- ACTIVITY -
What is needed is every line from the one holding "This clip of" to the last line of the data below, printed exactly and without pictures.

Dataset entries:
========================================================================

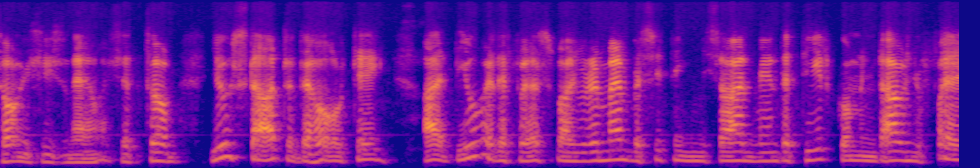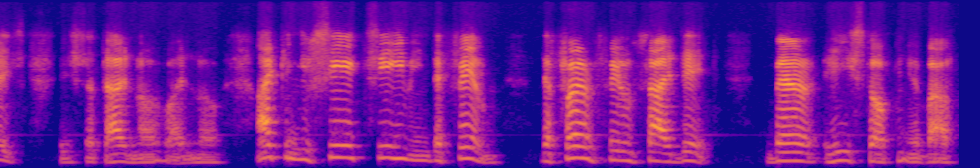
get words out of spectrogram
Tom is his name. I said, Tom, you started the whole thing. I, you were the first one. You remember sitting beside me and the tear coming down your face. He said, I know, I know. I think you see, see him in the film, the first films I did, where he's talking about.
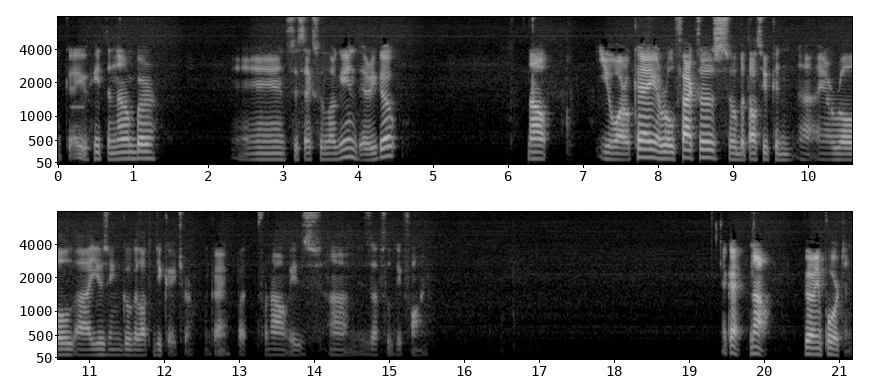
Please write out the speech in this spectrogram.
Okay you hit the number and successful login there you go now you are okay enroll factors so but also you can uh, enroll uh, using Google Authenticator okay but for now is um, is absolutely fine Okay, now, very important.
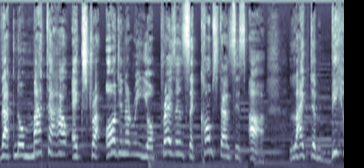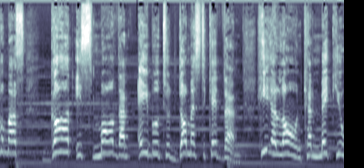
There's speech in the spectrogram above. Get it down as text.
that no matter how extraordinary your present circumstances are, like the behemoth God is more than able to domesticate them. He alone can make you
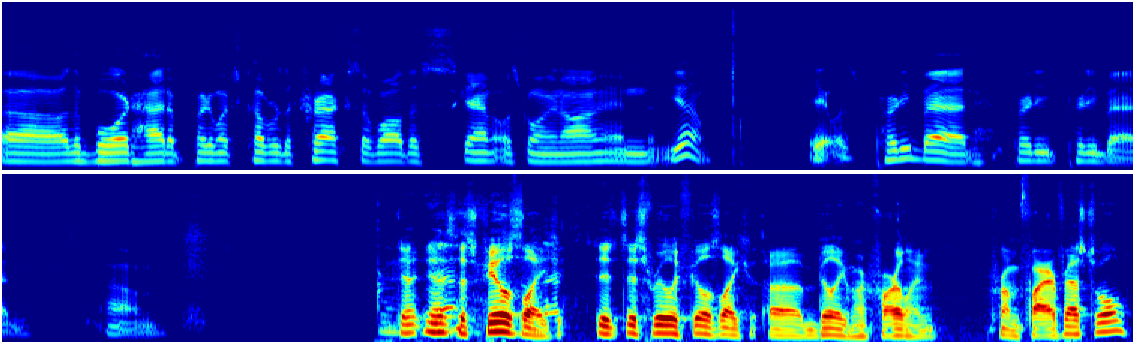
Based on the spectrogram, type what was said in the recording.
uh, the board had to pretty much cover the tracks of all this scam that was going on. And yeah, it was pretty bad. Pretty, pretty bad. Um, Yeah, yeah, This feels like it. This really feels like uh, Billy McFarland from Fyre Festival.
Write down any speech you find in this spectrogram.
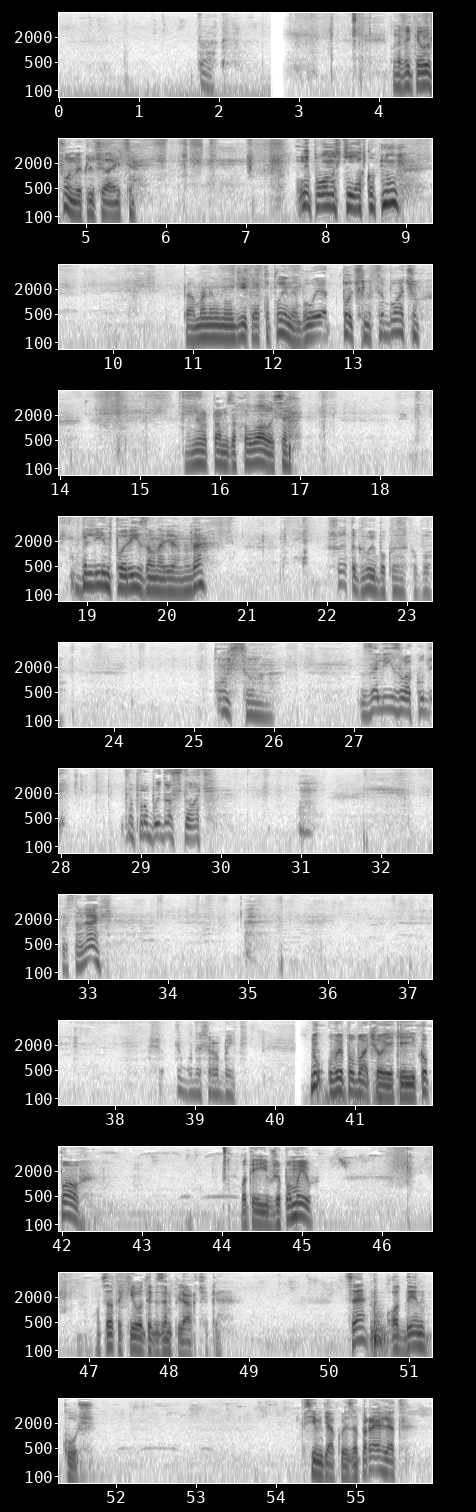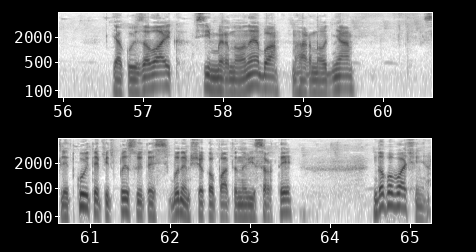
Так. Вже телефон виключається. Не повністю я копнув. Та в мене воно дві картоплини були, я точно це бачу. Вони там заховалися. Блін, порізав, мабуть, да? Що я так глибоко закопав? Ось вона. Залізла куди. Попробуй достати. Представляєш? Ти будеш робити? Ну, ви побачили, як я її копав. От я її вже помив. Оце такі от екземплярчики. Це один кущ. Всім дякую за перегляд. Дякую за лайк. Всім мирного неба, гарного дня. Слідкуйте, підписуйтесь, будемо ще копати нові сорти. До побачення!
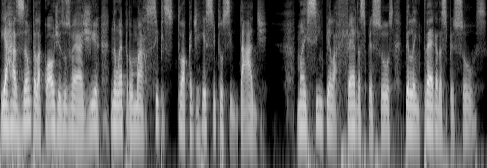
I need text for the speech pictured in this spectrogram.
e a razão pela qual Jesus vai agir não é por uma simples troca de reciprocidade, mas sim pela fé das pessoas, pela entrega das pessoas,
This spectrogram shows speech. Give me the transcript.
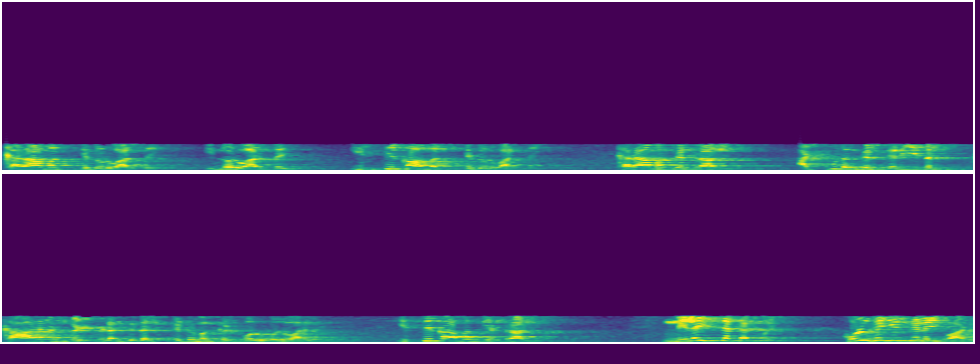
கராமத் என்றொரு வார்த்தை. இன்னொரு வார்த்தை இஸ்திகாமத் என்றொரு வார்த்தை. கராமத் என்றால் அற்புதங்கள் தெரியுதல் காரணங்கள் விளங்குதல் என்று மக்கள் பொருள் கொள்வார்கள். இஸ்திகாமத் என்றால் நிலைத்த தன்மை கொள்கையின் நிலைப்பாடு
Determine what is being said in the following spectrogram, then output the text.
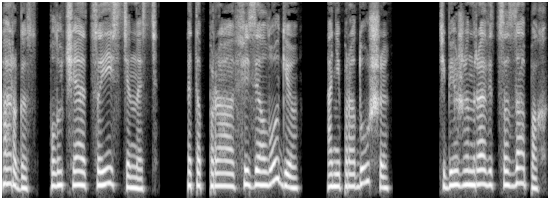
Аргос, получается истинность. Это про физиологию, а не про души. Тебе же нравится запах.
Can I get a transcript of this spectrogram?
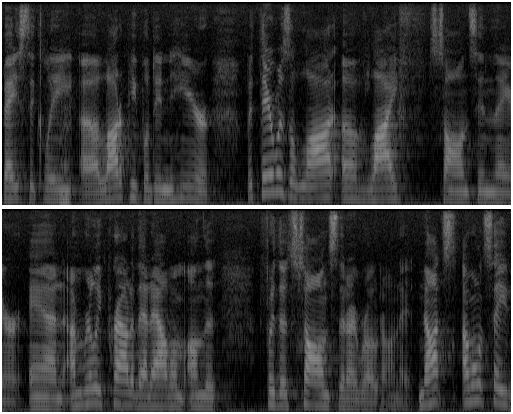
basically uh, a lot of people didn't hear. But there was a lot of life songs in there, and I'm really proud of that album on the for the songs that I wrote on it. Not I won't say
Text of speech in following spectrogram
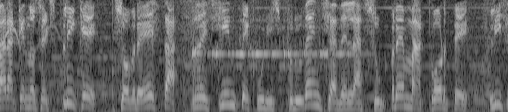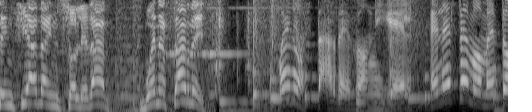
para que nos explique sobre esta reciente jurisprudencia de la Suprema Corte. Licenciada en Soledad, buenas tardes. Buenas tardes, don Miguel. En este momento,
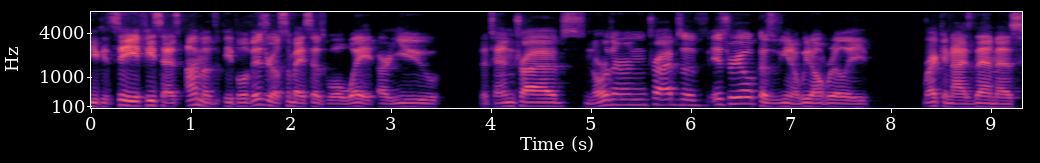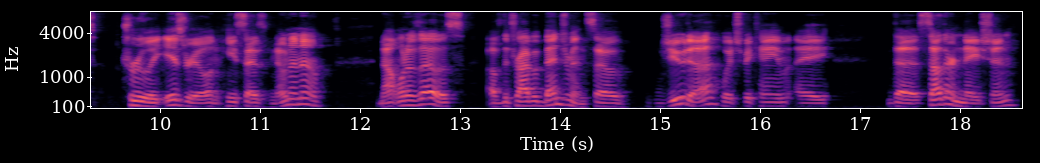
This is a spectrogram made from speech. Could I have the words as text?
you could see if he says, I'm of the people of Israel, somebody says, Well, wait, are you the 10 tribes, northern tribes of Israel? Because, you know, we don't really recognize them as truly Israel. And he says, No, no, no, not one of those of the tribe of Benjamin. So Judah, which became a the southern nation,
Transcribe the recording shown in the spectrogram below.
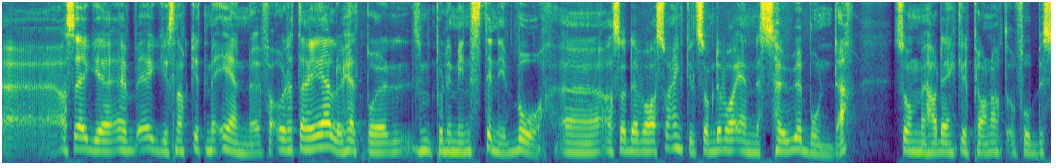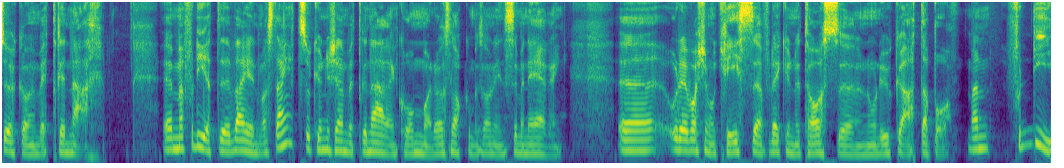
eh, altså jeg, jeg, jeg snakket med en, og dette gjelder jo helt på, liksom på det minste nivå. Uh, altså det var så enkelt som det var en sauebonde som hadde egentlig planlagt å få besøk av en veterinær. Uh, Men fordi at veien var stengt, så kunne ikke den veterinæren komme. Det var snakk om en sånn inseminering. Og det var ikke noen krise, for det kunne tas noen uker etterpå. Men fordi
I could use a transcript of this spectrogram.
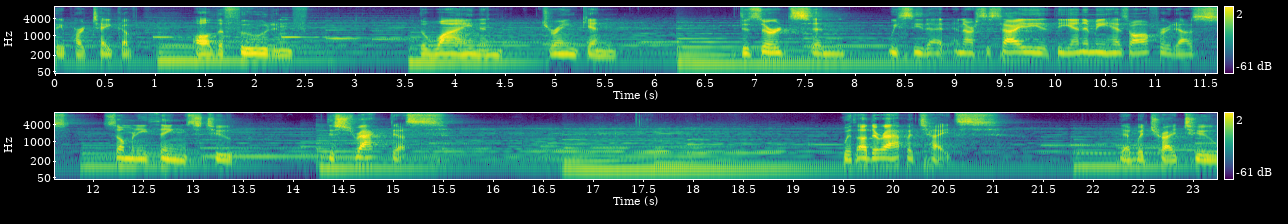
they partake of all the food and the wine and drink and desserts and we see that in our society that the enemy has offered us so many things to distract us with other appetites that would try to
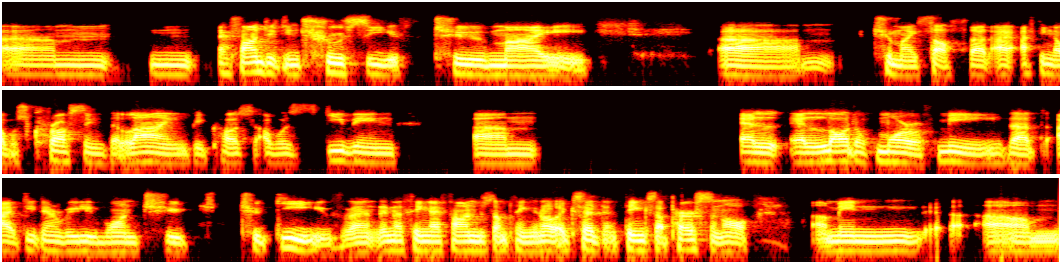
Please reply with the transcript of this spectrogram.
um, i found it intrusive to my um, to myself that I, I think I was crossing the line because I was giving um, a, a lot of more of me that I didn't really want to to give. And, and I think I found something, you know, like certain things are personal. I mean, um,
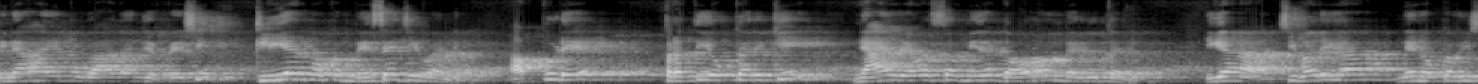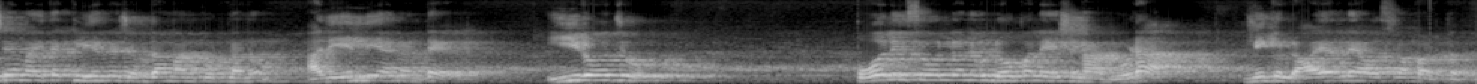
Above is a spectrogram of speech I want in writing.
మినహాయింపు కాదని చెప్పేసి క్లియర్గా ఒక మెసేజ్ ఇవ్వండి. అప్పుడే ప్రతి ఒక్కరికి న్యాయ వ్యవస్థ మీద గౌరవం పెరుగుతుంది. ఇక చివరిగా నేను ఒక విషయం అయితే క్లియర్గా చెప్దాం అనుకుంటున్నాను. అది ఏంటి అని అంటే ఈరోజు పోలీసు వాళ్ళని లోపలేసినా కూడా మీకు లాయర్లే అవసరం పడుతుంది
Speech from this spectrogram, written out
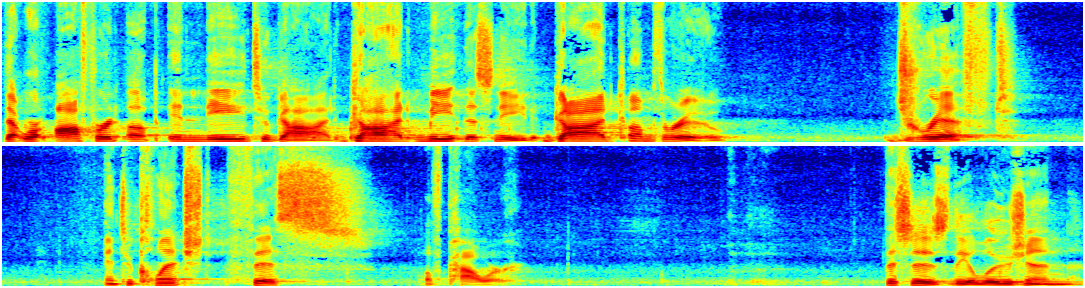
that were offered up in need to God, God, meet this need, God, come through, drift into clenched fists of power. This is the illusion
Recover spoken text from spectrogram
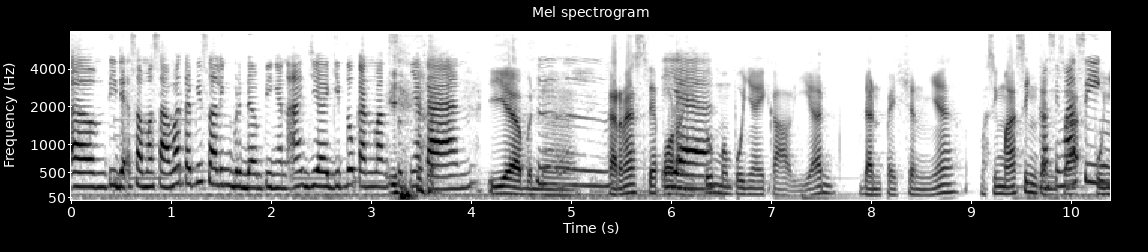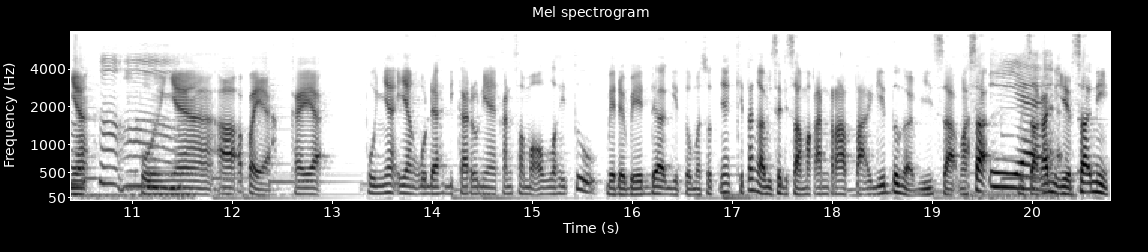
um, tidak sama-sama tapi saling berdampingan aja gitu kan maksudnya kan? Iya benar. Hmm, karena setiap orang yeah. itu mempunyai kalian dan passionnya masing-masing kan masing-masing. punya hmm, punya uh, apa ya kayak punya yang udah dikaruniakan sama Allah itu beda-beda gitu. Maksudnya kita nggak bisa disamakan rata gitu, nggak bisa. Masa iya. misalkan Irsa nih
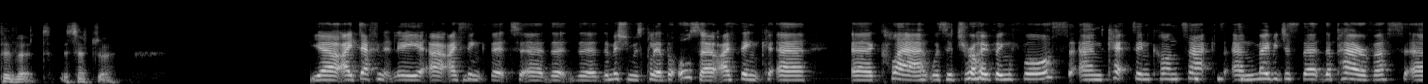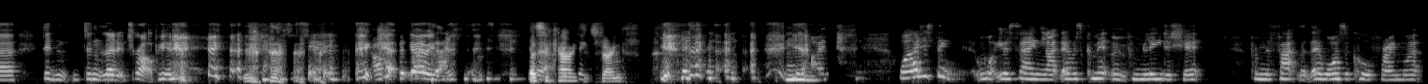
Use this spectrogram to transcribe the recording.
pivot, etc. Yeah, I definitely. Uh, I think that uh, the, the the mission was clear, but also I think uh, uh Claire was a driving force and kept in contact, and maybe just the, the pair of us uh, didn't didn't let it drop. You know, yeah. kept going. That's a character think, strength. yeah. I, well, I just think what you're saying, like there was commitment from leadership, from the fact that there was a core framework.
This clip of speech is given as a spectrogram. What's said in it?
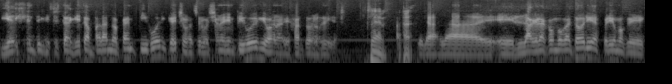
y hay gente que se está que está parando acá en Pigüey, que ha hecho reservaciones en Pigüey que van a viajar todos los días. Claro. Ah. La, la, eh, la, convocatoria esperemos que,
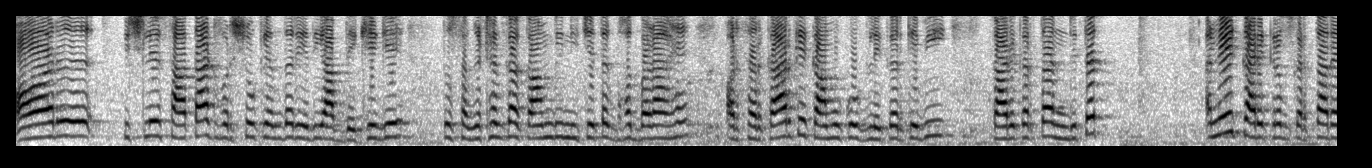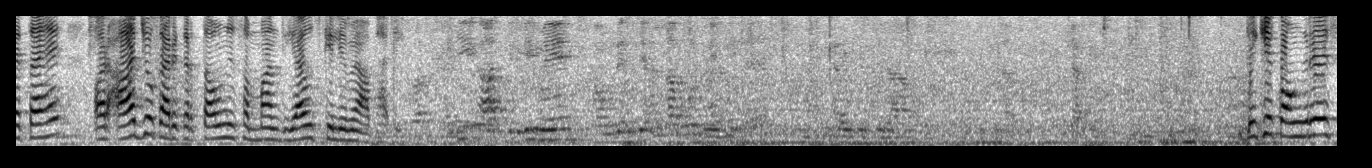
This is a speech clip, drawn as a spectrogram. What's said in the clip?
और पिछले सात आठ वर्षों के अंदर यदि आप देखेंगे तो संगठन का काम भी नीचे तक बहुत बड़ा है और सरकार के कामों को लेकर के भी कार्यकर्ता नितत अनेक कार्यक्रम करता रहता है और आज जो कार्यकर्ताओं ने सम्मान दिया उसके लिए मैं आभारी हूँ। आज दिल्ली में कांग्रेस की हल्ला बोल रही है? देखिए कांग्रेस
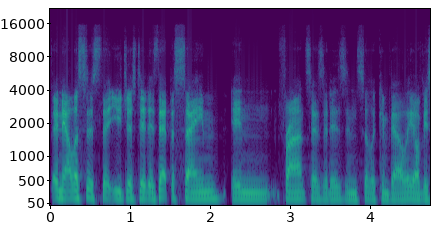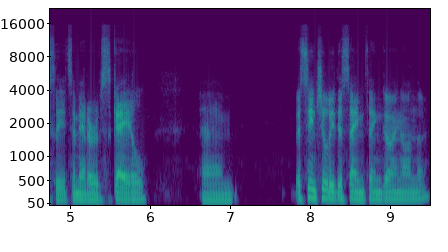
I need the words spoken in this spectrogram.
analysis that you just did is that the same in France as it is in Silicon Valley? Obviously, it's a matter of scale. Um, essentially, the same thing going on though.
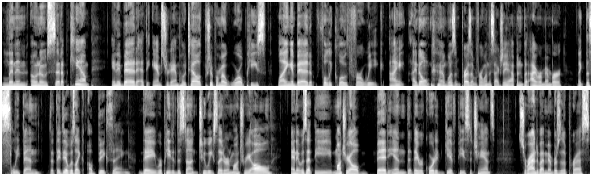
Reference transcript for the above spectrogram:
Lennon and Ono set up camp in a bed at the Amsterdam Hotel to promote world peace lying in bed fully clothed for a week. I I don't I wasn't present for when this actually happened, but I remember like the sleep in that they did was like a big thing. They repeated the stunt 2 weeks later in Montreal and it was at the Montreal Bed-In that they recorded Give Peace a Chance surrounded by members of the press,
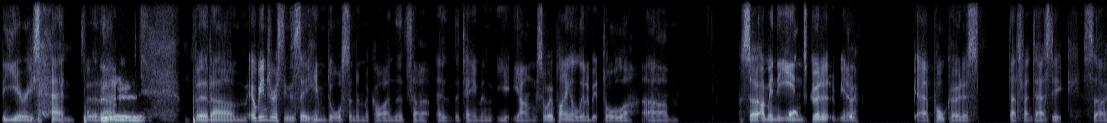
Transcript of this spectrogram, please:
the year he's had. But um, but um, it'll be interesting to see him, Dawson, and McKay and the uh, the team and Young. So we're playing a little bit taller. Um, so I mean the ins, good. You know, uh, Paul Curtis, that's fantastic. So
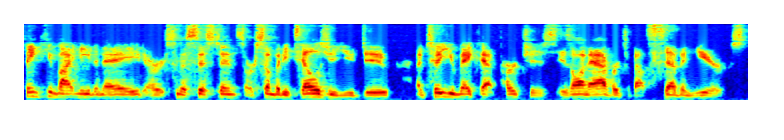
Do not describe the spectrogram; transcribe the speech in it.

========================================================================

- WRITTEN RESPONSE -
This clip of speech is given as a spectrogram. What's said in it?
y hay gente que se está que está parando acá en Pigüey, que ha hecho reservaciones en Pigüey que van a viajar todos los días. Claro. Ah. La, la, eh, la, convocatoria esperemos que,
This is a speech clip, drawn as a spectrogram. What's said in the clip?
और पिछले सात आठ वर्षों के अंदर यदि आप देखेंगे तो संगठन का काम भी नीचे तक बहुत बड़ा है और सरकार के कामों को लेकर के भी कार्यकर्ता नितत अनेक कार्यक्रम करता रहता है और आज जो कार्यकर्ताओं ने सम्मान दिया उसके लिए मैं आभारी हूँ। आज दिल्ली में कांग्रेस की हल्ला बोल रही है? देखिए कांग्रेस
I need the words spoken in this spectrogram.
analysis that you just did is that the same in France as it is in Silicon Valley? Obviously, it's a matter of scale. Um, essentially, the same thing going on though.
Reference transcript for the above spectrogram:
Lennon and Ono set up camp in a bed at the Amsterdam Hotel to promote world peace lying in bed fully clothed for a week. I I don't I wasn't present for when this actually happened, but I remember like the sleep in that they did was like a big thing. They repeated the stunt 2 weeks later in Montreal and it was at the Montreal Bed-In that they recorded Give Peace a Chance surrounded by members of the press,
Transcript of this spectrogram, please:
the year he's had. But um, but um, it'll be interesting to see him, Dawson, and McKay and the uh, the team and Young. So we're playing a little bit taller. Um, so I mean the ins, good. You know, uh, Paul Curtis, that's fantastic. So
Do not describe the spectrogram; transcribe the speech in it.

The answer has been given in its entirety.